October 28, 2018 (Kapalua, Maui, Hawaii) – Rom Akerson from Costa Rica and Lesley Paterson from Scotland captured the 23rd annual XTERRA World Championship off-road triathlon elite titles on a sunny but muddy day in Kapalua, Maui.

It’s the first XTERRA World title for Akerson and the third for Paterson, who last won in 2011 and 2012. Both earned $20,000 for their respective victories, their share of the $100,000 elite purse.

 

More than 700 endurance athletes from 44 countries and 39 U.S. states competed in the event, which started with a one-mile rough water swim at D.T. Fleming Beach, continued with a muddy 18.5-mile mountain bike ride that traversed the West Maui Mountains, and finished with a 6.5-mile trail run through forest trails and beach sand.

There was more than 4,000 feet of combined climbing on the technical bike and run courses, which were muddy and slippery due to recent rainstorms on Maui’s northwest coast.

 

On a very difficult and muddy course Colorado athletes made a great showing.

Josiah Middaugh of Vail, rounded out the Pro Men’s race with a 5th place finish and the only American in the top 10.

In the Pro Women’s race, Americans Suzie Snyder, Julie Baker and Allison Baca, of Boulder, all finished in the top 10.

Deanna McCurdy of Littleton and Sharon McDowell-Larsen or Colorado Springs topped the podium in their Age Groups.

 

Full Recap and results here

Intriguing XTERRA World Championship Elite Race Shaping Up

from XTERRA News

A sneak peek at the 23rd annual XTERRA World Championship tentative elite race start list reveals a wealth of past champions in the men’s lineup, and a golden opportunity for the women’s elite field.

The men’s race features the fearsome foursome, as the last four men to win the XTERRA World Championship are on the start list including the defending champ Bradley Weiss from South Africa, the 2016 champ Mauricio Mendez from Mexico, the 2015 champ Josiah Middaugh from the U.S., and the 2014, 2013, and 2008 winner Ruben Ruzafa from Spain.

Each of those four has made Maui their A-race for the season and will no doubt come into it in the best shape of their life.

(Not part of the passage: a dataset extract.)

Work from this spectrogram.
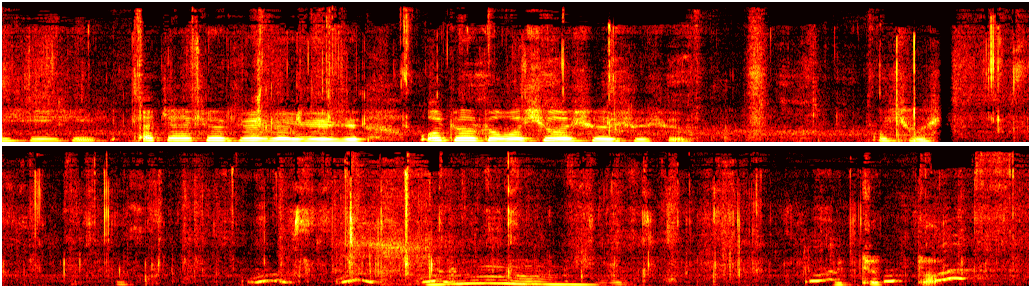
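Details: Twenty-eight-day-old Golden Retriever puppies at their first solid meal of ground beef after weaning from milk: bursts of shrill, harmonic whimpers in quick runs, then scattered arching squeals and whines with small rustling noises between.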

While it’ll be tough to top any of those guys, there are many who will try.

 

In the women’s elite race, Bermuda’s Flora Duffy, the first-and-only elite to win four in a row (2014-2017), is sitting this one out after a tough year dealing with injuries. Her focus now is getting the much-needed rest and recovery she needs to build herself back to unbeatable form for 2019.

“Really sad not to be in Maui…it just doesn’t seem right,” said Duffy, who will be missing Maui for the first time since 2012. “But Dan and I will be supporting the event and cheering everyone on from afar.”

In addition, last year’s runner-up Barbara Riveros, a 3x Olympian from Chile, will be racing the ITU World Cup in Korea on the same weekend to collect points towards 2020 Olympic qualification. Riveros, who finished 2nd three times in Maui, was 5th in Rio and hopes to do even better in Tokyo.

 

Read on for more great intel on the pro field and some amazing back stories on some of this year’s amazing age group athletes.

Complete article here